On 19 September 2013, the Court of Justice of the European Union gave its interpretation on the “professional diligence” as a constitutive element of companies liability under the Parliament and Council Directive 2005/29/EC (“the Unfair Commercial Practices Directive”). The issue was referred for a preliminary ruling by the Austrian Supreme Court (Case C-435/11).
The case which was brought before the Austrian Supreme Court concerned an Austrian travel agency which in its brochure stated that it had exclusivity rights on booking services for certain hotels. In fact the hotels concerned had, by contract, guaranteed such exclusivity to the travel agency, but they did not honour it. Thus the information contained in brochures was objectively incorrect and constituted, from the viewpoint of the average consumer, a misleading commercial practice.
In accordance with Article 5(2) of the above mentioned Directive: “a commercial practice shall be unfair if: (a) it is contrary to the requirements of professional diligence, and (b) it materially distorts or is likely to materially distort the economic behaviour with regard to the product of the average consumer whom it reaches or to whom it is addressed, or of the average member of the group when a commercial practice is directed to a particular group of consumers”. In addition, more specifically on misleading practices, Article 6(1) of the Directive states that: “a commercial practice shall be regarded as misleading if it contains false information and is therefore untruthful or in any way, including overall presentation, deceives or is likely to deceive the average consumer”.
As clearly summarized by the Court of Justice, the Austrian Supreme Court raises the question “whether for the purpose of applying Article 6(1), and with a view to treating the travel agency’s practice as ‘misleading’ within the meaning of that provision, it is sufficient to examine that practice in the light of the criteria specified in that provision alone which (according to the findings of the Court of Justice) are all met in the present case; or whether, on the contrary, it is necessary to determine, in addition, whether the condition as to whether the commercial practice is contrary to the requirements of professional diligence (…) which would not, however, be the case in this instance, on the ground that the travel agency concerned had done everything to secure the exclusivity it claimed in its sales brochures”.
On 19 September last, answering to the question asked by the Supreme Court, the Court of Justice of the European Union ruled that if a commercial practice satisfies all the criteria set out in article 6(1) of the Unfair Commercial Practices Directive for being categorised as a misleading practice in relation to the consumer, it will not be necessary to determine whether such a practice is also contrary to the requirement of professional diligence, as referred to in article 5(2)(a) of the Directive, in order for it to be regarded legitimately as unfair and, therefore, prohibited.
The Court of Justice justifies its interpretation on the basis that there is no mention in the definition of misleading practice of the condition being contrary to the requirements of professional diligence, set out in Article 5(2)(a) of the Directive.
Therefore the Court of Justice seems to isolate the notion of misleading practice from the general notion of unfair commercial practice.
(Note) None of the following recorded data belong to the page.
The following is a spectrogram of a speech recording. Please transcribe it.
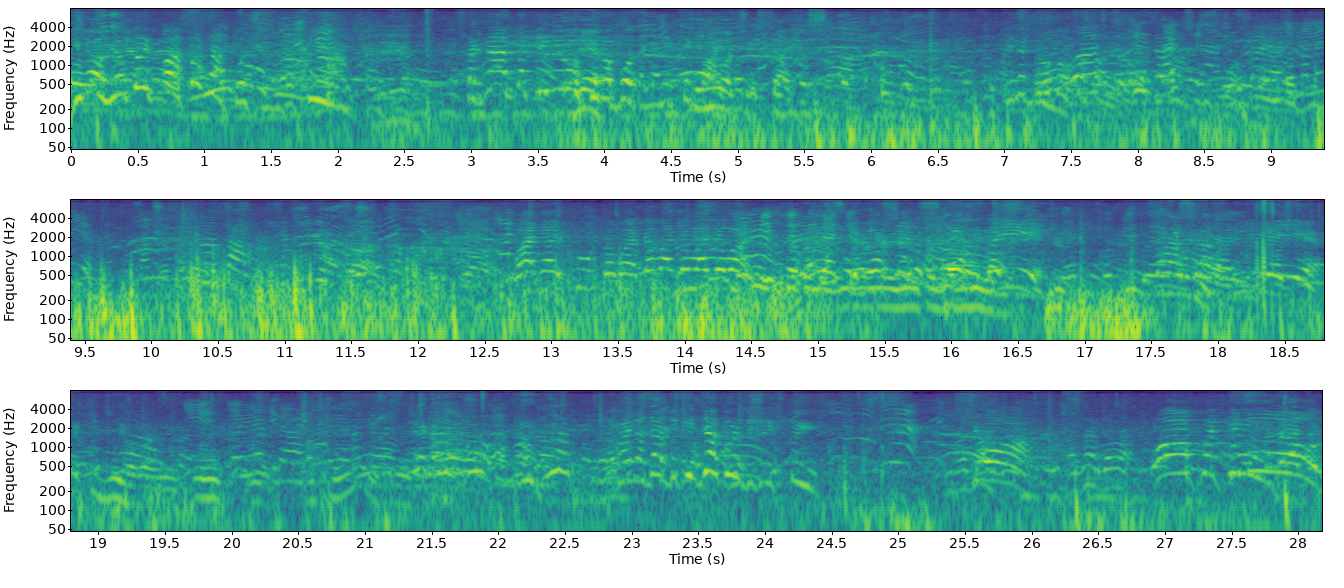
Димон, ну той пас назад точно. Так надо на тренировке работать, а не в Тенечек, кстати. До мене є. Ваня, и тут давай, давай, давай, давай. Побігли, блядь, Все, стоит. побігли. Саша, е Давай назад до кінця, ти що не стоїш. Все. Опа, Тимур.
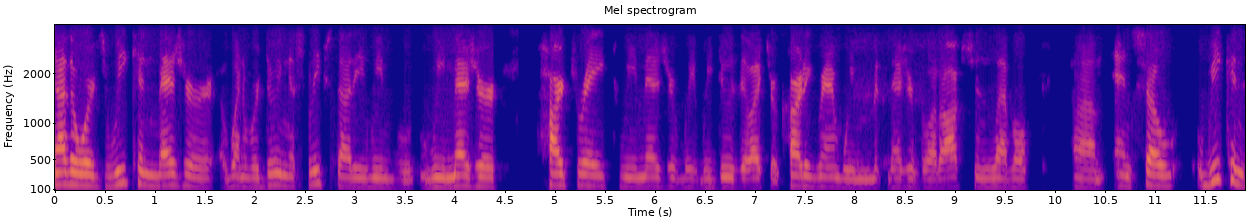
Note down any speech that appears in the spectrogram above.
other words, we can measure when we're doing a sleep study. We we measure heart rate, we measure, we, we do the electrocardiogram, we measure blood oxygen level. Um, and so we can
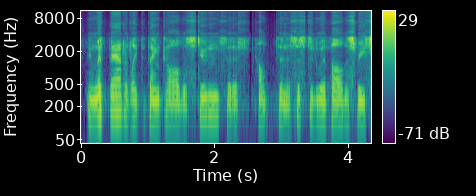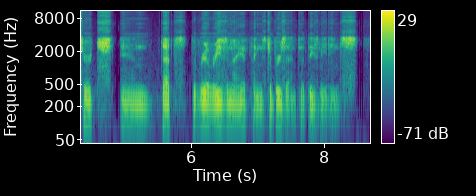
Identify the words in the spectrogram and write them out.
And with that, I'd like to thank all the students that have helped and assisted with all this research, and that's the real reason I have things to present at these meetings.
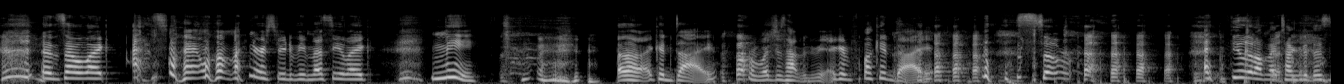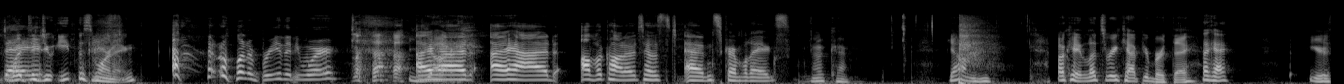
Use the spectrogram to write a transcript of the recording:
And so, like, that's why I want my nursery to be messy, like me. Uh, I could die from what just happened to me. I could fucking die. so I feel it on my tongue to this day. What did you eat this morning? I don't want to breathe anymore. I had I had avocado toast and scrambled eggs. Okay. Yum. Okay, let's recap your birthday. Okay. Your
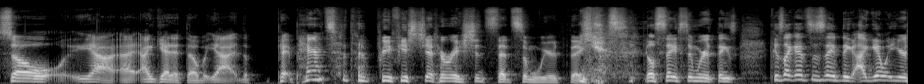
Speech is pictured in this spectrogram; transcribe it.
so yeah, I, I get it though, but yeah, the pa- parents of the previous generation said some weird things. Yes, they'll say some weird things because like that's the same thing. I get what you're.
The Court excludes the application of professional diligence’s requirement to misleading practices since said requirement is only mentioned in Article 5 of the Directive where the general definition of unfair commercial practices is found.
Furthermore, the Court of Justice considers that: “Article 5(4) of the Directive categorises commercial practices as unfair where it is established they are misleading or aggressive ‘as set out in’ Articles 6 and 7 and Articles 8 and 9, respectively, of directive, that expression suggesting that the determination of whether the practice concerned is misleading or aggressive depends only on the assessment of the practice in the light of the criteria set out in those latter articles alone”.
However, moving along these lines, the Court of Justice does not explain clearly the relationship between the special definition (of “misleading commercial practice”) and the general definition (of “unfair commercial practice”), whereas normally the special one should be contained in the general as a category of unfair commercial practices.
The Court of Justice states that its interpretation is “supported by the objective pursued by the Unfair Commercial Practices Directive of providing a high common level of consumer protection by carrying out a complete harmonisation of the rules relating to unfair business-to-consumer commercial practices, including unfair advertising, given that the interpretation upheld is such as to facilitate the effective application of Article 6(1) of that directive in a way favourable to the interests of consumers to whom false information has been given in advertising brochures distributed by a trader”. Therefore, if the requirement of professional diligence was interpreted differently, there would be an abatement of consumer protection.
Thus, if the requirement of professional diligence is not satisfied even by compliance of the professional operator to a criterion of good faith, it amounts to strict liability for the professional.
In the end this ruling of the Court of Justice sheds a new light on the Directive since given by the need to ensure, in case of misleading commercial practices, a very high level of consumer protection. However this ruling is also somewhat disorienting for professionals which vis-à-vis consumers will may have no defense if not by demonstrating the objective truth of their advertising.